Neither the Fighting Irish (6-2) nor the Bruins (6-2) is ranked this week. The Irish are coming off a two-point loss to Oklahoma in New York while UCLA has won two straight. The schools have five combined Sweet 16 appearances since 2014.
Irish coach Mike Brey wanted to get UCLA back on his team’s schedule in part for guard Rex Pflueger, who played at Mater Dei High in Santa Ana. The senior averages 7.5 points and 4.8 rebounds.
“We talked about it in the recruiting process to get Rex home for a game,” he said this week. “We want to rotate back to UCLA every couple years.”
The Irish will host the Bruins next season for the 50th meeting.
In seeking a home-and-home series, UCLA coach Steve Alford said Notre Dame makes the most sense.
“It’s a great school, there’s a lot of tradition, a lot of rich history between Notre Dame and UCLA and being in a conference like the ACC, all that’s just going to help you down the road,” he said, alluding to the NCAA Tournament.
The pinnacle of the rivalry was Jan. 19, 1974, when Notre Dame ended UCLA’s men’s record 88-game winning streak in South Bend, a game UCLA center Bill Walton has described as the most painful of his career.
Phelps had his team rehearse cutting down the nets at practice during the week. The Irish’s 71-70 victory, thanks to Dwight Clay’s corner jumper, was also the signature win of Phelps’ 20-year career in South Bend.
UCLA later ended a 60-game Notre Dame winning streak in South Bend.
Alford was familiar with the rivalry from growing up in Indiana. But what held sway with him was Notre Dame’s annual game against Indiana, where Alford starred in college.
“I paid attention to all that stuff. I was a basketball traditionalist of loving all that stuff,” Alford said. “When I played I didn’t have AAU basketball so it was just your state, your area.”

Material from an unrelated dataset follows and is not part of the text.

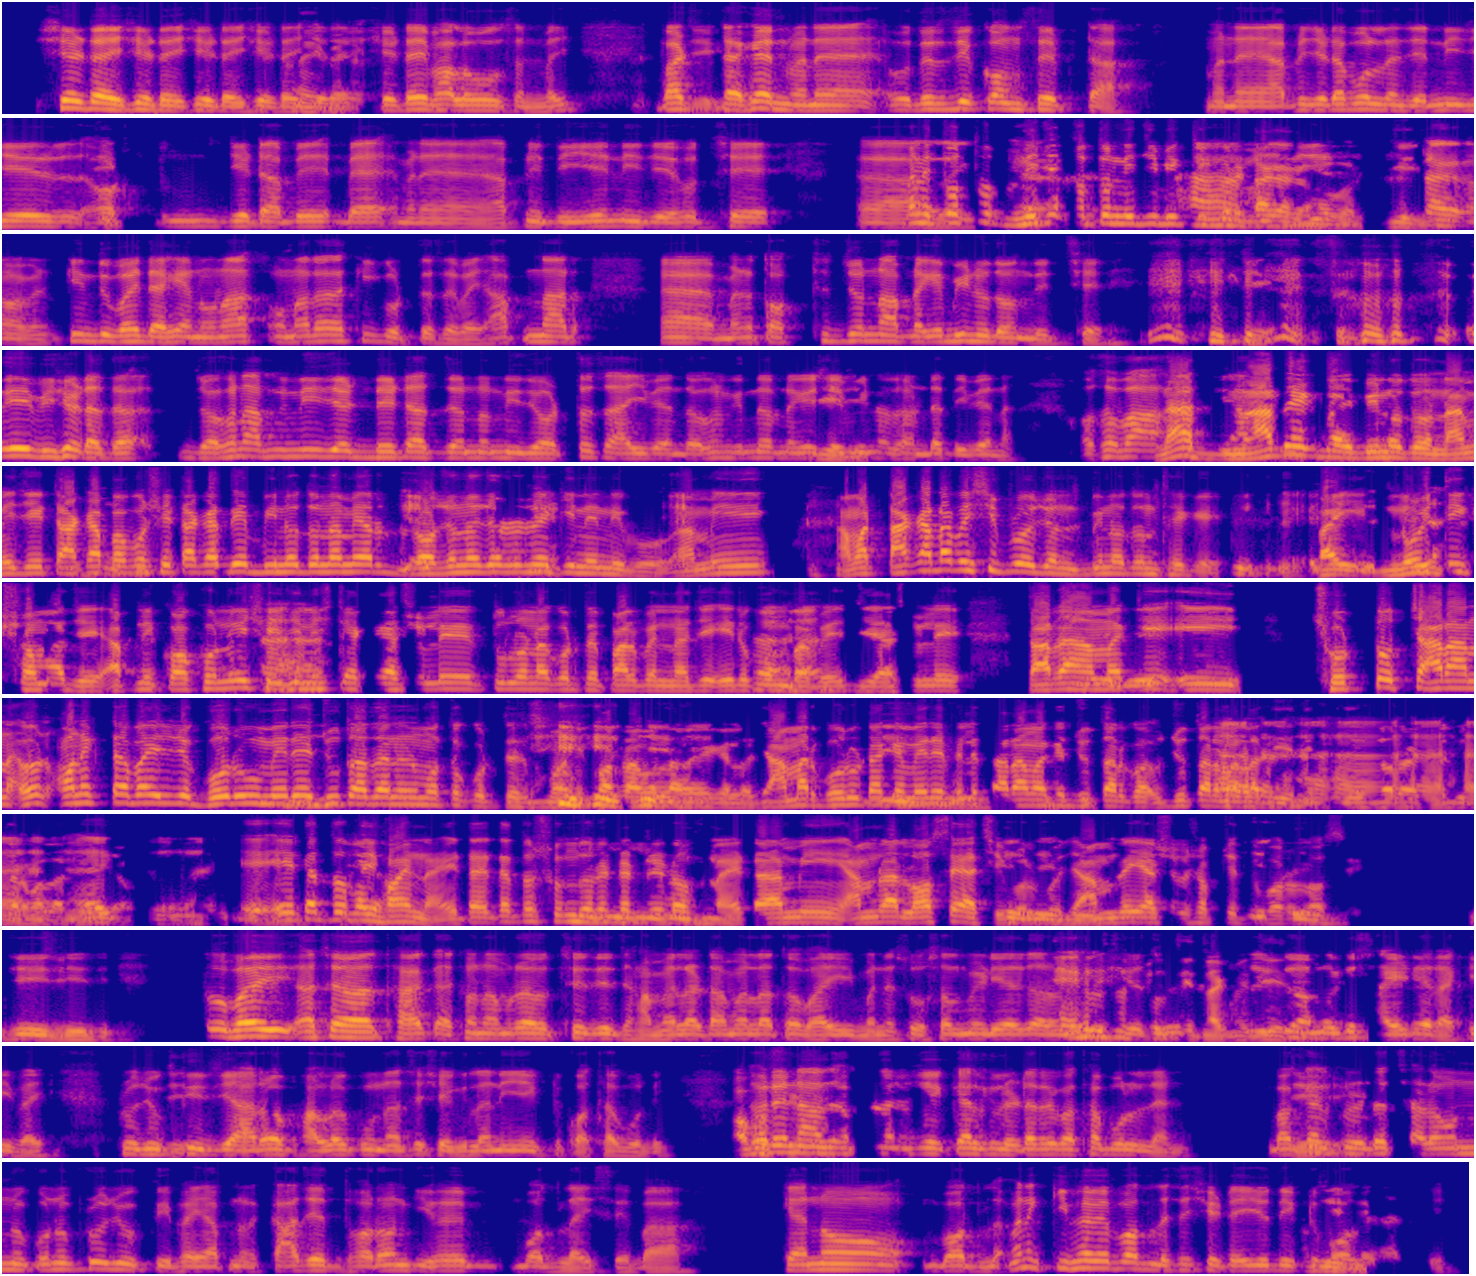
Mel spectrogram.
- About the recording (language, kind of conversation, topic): Bengali, unstructured, তুমি কীভাবে প্রযুক্তির সাহায্যে নিজের কাজ সহজ করো?
- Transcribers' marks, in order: static; distorted speech; giggle; laughing while speaking: "সো"; chuckle; laugh; "কথা" said as "কতা"; laughing while speaking: "জ্বী"; laughing while speaking: "এগুলো তো"; unintelligible speech; tapping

UCLA and Notre Dame played 42 times between 1966 and 1995. For years they played twice a season, home and away. In the early ’70s, the series pitted the fiery Phelps against the crafty Wooden on the sidelines.

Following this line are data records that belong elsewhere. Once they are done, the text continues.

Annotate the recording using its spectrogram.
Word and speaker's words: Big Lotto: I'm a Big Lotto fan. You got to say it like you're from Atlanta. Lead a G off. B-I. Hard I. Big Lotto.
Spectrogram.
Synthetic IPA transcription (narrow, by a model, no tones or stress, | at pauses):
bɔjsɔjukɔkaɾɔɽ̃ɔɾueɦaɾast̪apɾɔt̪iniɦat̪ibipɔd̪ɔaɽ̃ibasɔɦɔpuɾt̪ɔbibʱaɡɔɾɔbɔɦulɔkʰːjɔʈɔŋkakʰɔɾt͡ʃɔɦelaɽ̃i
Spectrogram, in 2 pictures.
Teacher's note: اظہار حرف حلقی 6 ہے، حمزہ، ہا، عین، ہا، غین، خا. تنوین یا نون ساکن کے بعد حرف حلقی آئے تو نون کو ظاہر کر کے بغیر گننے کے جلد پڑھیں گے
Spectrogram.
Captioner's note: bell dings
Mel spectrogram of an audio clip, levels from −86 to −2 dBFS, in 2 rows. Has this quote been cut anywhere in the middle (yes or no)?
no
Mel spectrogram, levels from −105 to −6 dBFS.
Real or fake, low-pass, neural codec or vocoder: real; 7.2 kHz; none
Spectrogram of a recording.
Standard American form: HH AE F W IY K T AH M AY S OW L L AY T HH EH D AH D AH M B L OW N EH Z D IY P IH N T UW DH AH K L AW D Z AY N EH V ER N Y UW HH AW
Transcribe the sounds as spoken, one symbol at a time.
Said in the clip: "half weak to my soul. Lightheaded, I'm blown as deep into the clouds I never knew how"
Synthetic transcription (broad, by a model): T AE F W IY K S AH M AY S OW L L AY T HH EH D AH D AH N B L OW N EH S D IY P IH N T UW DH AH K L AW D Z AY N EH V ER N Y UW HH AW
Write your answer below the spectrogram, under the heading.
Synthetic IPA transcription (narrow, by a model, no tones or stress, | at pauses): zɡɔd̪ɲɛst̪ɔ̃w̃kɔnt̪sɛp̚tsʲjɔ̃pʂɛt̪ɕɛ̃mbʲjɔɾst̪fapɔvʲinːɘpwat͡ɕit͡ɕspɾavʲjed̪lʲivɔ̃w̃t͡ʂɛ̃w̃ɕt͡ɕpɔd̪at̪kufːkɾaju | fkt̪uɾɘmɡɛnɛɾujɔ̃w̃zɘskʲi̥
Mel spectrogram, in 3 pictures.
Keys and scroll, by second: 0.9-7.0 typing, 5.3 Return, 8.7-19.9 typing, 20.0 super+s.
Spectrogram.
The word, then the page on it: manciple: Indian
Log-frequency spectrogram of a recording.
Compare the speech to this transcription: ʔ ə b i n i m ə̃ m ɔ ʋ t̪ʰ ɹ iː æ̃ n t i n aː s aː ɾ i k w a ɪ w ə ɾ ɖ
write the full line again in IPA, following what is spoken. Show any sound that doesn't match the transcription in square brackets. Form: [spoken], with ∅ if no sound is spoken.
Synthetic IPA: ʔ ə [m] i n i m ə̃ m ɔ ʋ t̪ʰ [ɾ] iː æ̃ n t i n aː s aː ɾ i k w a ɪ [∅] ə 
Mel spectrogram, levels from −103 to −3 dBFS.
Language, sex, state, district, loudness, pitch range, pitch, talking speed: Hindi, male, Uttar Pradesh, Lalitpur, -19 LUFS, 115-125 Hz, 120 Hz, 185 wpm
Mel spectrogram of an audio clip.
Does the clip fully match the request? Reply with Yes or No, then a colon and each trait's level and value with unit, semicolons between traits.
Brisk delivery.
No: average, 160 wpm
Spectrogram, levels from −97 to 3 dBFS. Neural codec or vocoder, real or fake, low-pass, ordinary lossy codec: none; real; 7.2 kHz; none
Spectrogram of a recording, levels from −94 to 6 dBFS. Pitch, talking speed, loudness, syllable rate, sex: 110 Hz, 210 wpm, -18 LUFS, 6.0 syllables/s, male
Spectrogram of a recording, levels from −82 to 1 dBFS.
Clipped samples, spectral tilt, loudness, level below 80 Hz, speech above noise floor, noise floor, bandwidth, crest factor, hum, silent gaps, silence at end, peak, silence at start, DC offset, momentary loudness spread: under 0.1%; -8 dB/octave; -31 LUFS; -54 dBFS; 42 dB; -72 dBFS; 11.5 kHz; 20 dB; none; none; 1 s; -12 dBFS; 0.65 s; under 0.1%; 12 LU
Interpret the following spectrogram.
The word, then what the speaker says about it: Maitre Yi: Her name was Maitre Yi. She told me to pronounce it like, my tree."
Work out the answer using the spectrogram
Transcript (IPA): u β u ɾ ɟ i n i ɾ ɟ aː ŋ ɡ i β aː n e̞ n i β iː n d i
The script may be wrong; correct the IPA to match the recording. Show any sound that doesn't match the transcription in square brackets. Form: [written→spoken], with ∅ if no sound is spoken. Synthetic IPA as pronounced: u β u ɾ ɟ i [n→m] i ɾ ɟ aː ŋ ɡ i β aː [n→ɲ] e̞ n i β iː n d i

“I used to love those when Digger was the coach. He would always create a lot of hoopla around the game with his ability to promote,” said Howland, now coach at Mississippi State after being fired from UCLA in 2013.
Back then players stayed in school for four years, long enough to want bragging rights. The game stood out on national TV at a time when there were three major networks and not a glut of cable sports.
“Times have changed now,” Alford said. “If it doesn’t show up on a video game, they may struggle knowing the history of those things.”
Bruins guard Chris Smith grew up in Chicago watching Notre Dame.
“I wasn’t really aware of the basketball being that good,” he said. “I just knew the football was amazing.”
That’s why Alford keeps his players’ focus narrow and in the present.
“This is going to be the next big test,” he said. “That’s what we’re most excited about.”